Thursday, December 8, 2011

Panga Fishing the Pacific off Costa Rica

I think it's a fairly bright line, the one that separates those who fish and those who do not, those who think it boring, dirty, and cruel. I am, decidedly, one who fishes. 

Fishing in a seven meter panga in the tropics is hot, sweaty, wet, bloody, fish-gutty, expensive, unstable, uncomfortable, slightly risky, kidney-pounding...and it's one of my favorite things to do in the whole wide world.  Keep your grand boats you millionaires and billionaires, I am happiest in a small boat with the local fisherman, and so it was today.  Me and two Ticos who didn't speak a lick of English.  But with my bad Spanish and some charades, we got on very well. 
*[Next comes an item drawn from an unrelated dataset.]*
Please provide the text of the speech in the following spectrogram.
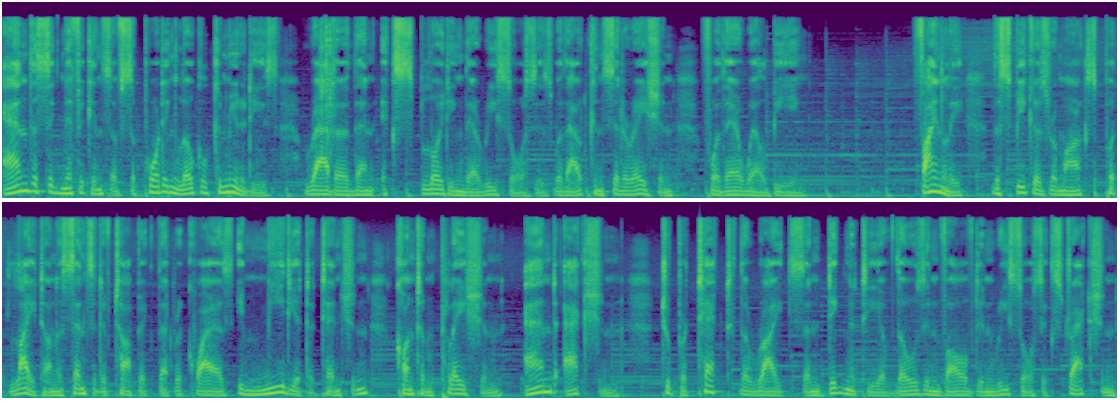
and the significance of supporting local communities rather than exploiting their resources without consideration for their well-being. Finally, the speaker's remarks put light on a sensitive topic that requires immediate attention, contemplation, and action to protect the rights and dignity of those involved in resource extraction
We pushed off the beach at 7am and headed south off Playa Negro where the first mate tossed the trolling rapellas over the gunwale, six rods total in the water.  Within minutes there was a fish on, a rooster fish, my first ever.  They give a couple quick hard fights and then tire.  I landed five in the first 40 minutes and so we started off with a bang.  Then it was calm for a bit before, at a slower pace, I landed five more roosters.  We kept two, they are good for ceviche.  We also caught two needle fish which are neither sport fish or good to eat.  I nodded an apology as they swam off to freedom. 
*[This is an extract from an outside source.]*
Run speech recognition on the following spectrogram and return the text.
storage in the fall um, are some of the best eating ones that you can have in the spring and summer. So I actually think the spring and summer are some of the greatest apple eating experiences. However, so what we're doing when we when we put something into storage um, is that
We saw bait balls, prey fish jumping and darting, breaching the water trying to avoid being eaten by something larger below the surface.  Then we saw the fins, bonito!  Incredible predators from the tuna family, these fish are great athletes and fun to catch, but not today.  We chased the frenzies but nothing bit our lures. 
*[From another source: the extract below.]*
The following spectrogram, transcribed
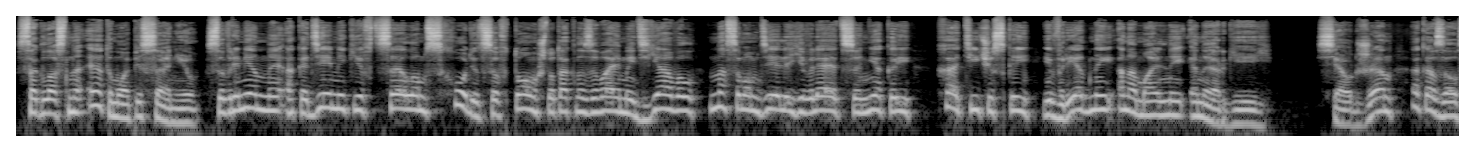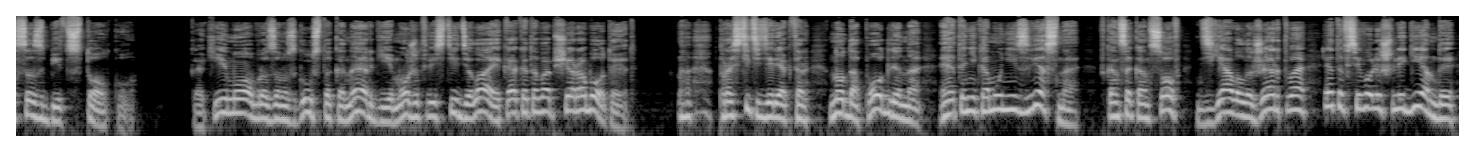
Согласно этому описанию, современные академики в целом сходятся в том, что так называемый дьявол на самом деле является некой хаотической и вредной аномальной энергией. Сяо Джен оказался сбит с толку. Каким образом сгусток энергии может вести дела и как это вообще работает? Простите, директор, но доподлинно это никому не известно. В конце концов, дьявол и жертва – это всего лишь легенды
Next, we headed offshore about ten miles to try for grouper in deeper waters.  On our way we saw dolphins and sea turtles and I smiled till hurt.  Just when the captain cut the motor the first mate swooped something up from the water and grabbed my hand and gave me a baby sea turtle.  So damn cute, and it was alive!  Maybe a day or two old.  Most baby turtles don't reach maturity, most are snacks and meals for other sea creatures.  I wished the little guy luck and gently slipped him back into the sea. 

The first mate baited two boat rods with 50# test, five hooks each, squid, and a string of heavy weights. We paid out the line to the bottom and did a drift run, bouncing our bait along the bottom, concentrating, thumb on the line, feeling for the nibble, and then setting the hook.  My first haul up was brutal.  I fancy myself a strong woman, but I had hooked three croaker fish and hauling 175 feet of heavily weighted line with three 15-20 inch fish on, well, it took me about 10-15 minutes to land those fish.  And then we did it again.  And again and again.  After a couple of hours of this I was exhausted.  I landed seven croakers and the first mate landed none.  I had a good day.

We reeled in our final drift and threw out the trolling lures for the long ride home.  No more hits, but it didn't matter.  I sat and watched the sea, felt the boat working, sea spray in my face, grinning, thinking of nothing and everything.  I stood up next to the captain at the wheel, quietly watching the waves, the perfect line that is a sea horizon on a calm day..."mi amor es el mar" I said without looking over.  "Yo tambien," he said, nodding and smiling.  And then we were silent for a good long time.

1 comment:

KK said...

My Friend... Penny here... you are my Idol!!!
I wish to fish with you once more, the ocean is calling!!!
Love you my friend!!!